On going solo and re-inventing himself after The Beatles
“It was either that or quit. And that was the decision at the time but I realised I liked music too much and if I quit, I’d still be doing it as a hobby.
“…If you’re a good cook, and they suddenly say ‘Ok, you’ve won MasterChef’, it’s not like you’re going to stop cooking. It’s something you love doing, same for me, it’s something I love. I’m always surprised when a song comes because I started with nothing and suddenly get a little idea I’m chasing and go ‘ah, is this good?’. If you write something decent, you feel good. It’s all part of the same thing. It can be a little bit of a therapy thing to.
“I think that’s the thing – you get hooked, on this idea you can sit down, noodle around, and maybe something magical will happen. And you don’t know how it happens, that’s the nice thing. Songwriting is really quite mysterious. With cooking, you know kind of what these ingredients are going to make. You don’t know how good it’s going to be, but you have a rough idea. Songwriting it can go in any old direction, you can suddenly have something, hopefully good that you’ve never done before. It’s quite addictive.”
Songwriting isn’t journalism
“[Jet is] a little bit about the experiences I’d had in marrying Linda. Her dad was a little old fashioned and I thought I was a little bit intimidated as a lot of young guys can be meeting the father figure… Anyway, the song starts to be about the sergeant major and it was basically my experience roughly translated.
“I never do a song with the actual words that actually happen because then that’s like a news story. ‘[singing] Oh Linda, I was going to see your Dad and he was intimidating.’ A bit boring.
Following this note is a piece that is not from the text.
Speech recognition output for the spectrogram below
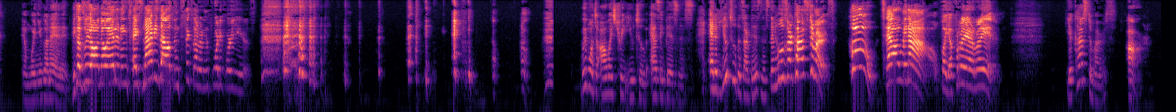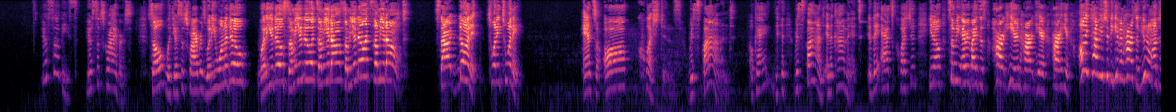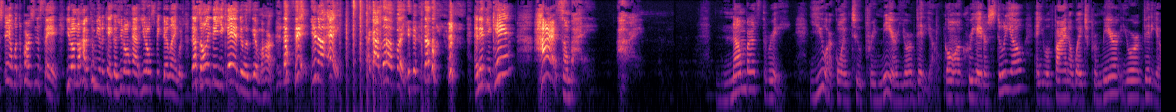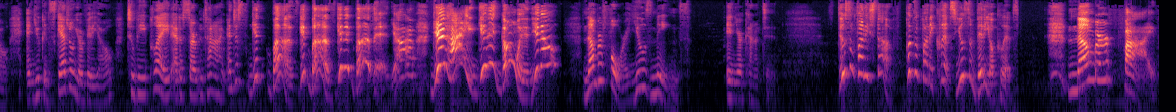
and when you're going to edit. Because we all know editing takes 90,644 years. we want to always treat YouTube as a business. And if YouTube is our business, then who's our customers? Tell me now for your friend. Your customers are your subbies, your subscribers. So with your subscribers, what do you want to do? What do you do? Some of you do it, some of you don't, some of you do it, some of you don't. Start doing it. 2020. Answer all questions. Respond Okay? Respond in a comment. If they ask a question, you know, of you, everybody's just heart here and heart here, heart here. Only time you should be giving hearts if you don't understand what the person is saying. You don't know how to communicate because you don't have, you don't speak their language. That's the only thing you can do is give them a heart. That's it. You know, hey, I got love for you. That's and if you can't, hire somebody. All right. Number three you are going to premiere your video. Go on Creator Studio and you will find a way to premiere your video. And you can schedule your video to be played at a certain time. And just get buzz, get buzz, get it buzzing, y'all. Get high, get it going, you know? Number four, use memes in your content. Do some funny stuff. Put some funny clips. Use some video clips. Number five,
So I mask it and mould it into a song, something you can sing reasonably.”
On being robbed in Lagos, Nigeria
“I got held up at knifepoint and one of the things they took, among cameras and tape recorders, was this cassette, which I don’t think the robbers would be interested in. My theory is they probably recorded over it, ‘What’s this? Just some rubbish’. So, I just had to remember all the songs, I had lyric sheets for them… so I did. But it was quite hairy getting held up one dark night in Lagos. The joke was, I thought these guys – five local black guys in a car – I thought they were offering me a lift and we’d been warned, me and Linda, ‘Whatever you do, don’t go walking late at night. Because it’s a little bit dangerous.’
“I thought ‘Nah, we’re from Liverpool, we don’t worry about that’. So we’re walking along, the car comes up, the guy jumps out and he’s about to say something and I go ‘That’s so nice of you… It’s ok, I know, I know – we’re walking.” They stopped about a 100 yards later and tried again. I completely thought they were just offering us a lift but one of them had a knife. It became clear they weren’t giving us a lift. And that’s when I lost the cassette to ‘Band on the Run’.”
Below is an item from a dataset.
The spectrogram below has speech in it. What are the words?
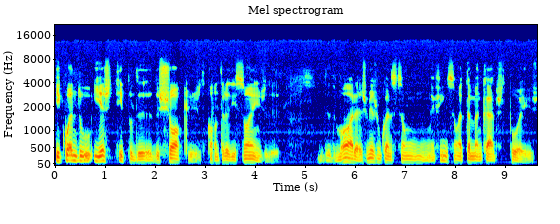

On ‘The End’ being a fitting swansong for The Beatles
“I didn’t think of it as the end of The Beatles, I think of it mainly as the end of an album. But I just had that little couplet: ‘in the end, you love you take/is equal to the love you make’ I liked that as a sentiment and as a mini-poem. That came on the end of the album and that song, quite luckily.”
“It is good as you say, everyone got to do their bit. I don’t analyse my stuff but if I was to, that’d be a good one to analyse. You’ve got John, George, Ringo, – that’s sewing it all up. You get Ringo, does his drum solo, which he would never do we had to really persuade him to do [a] drum solo.”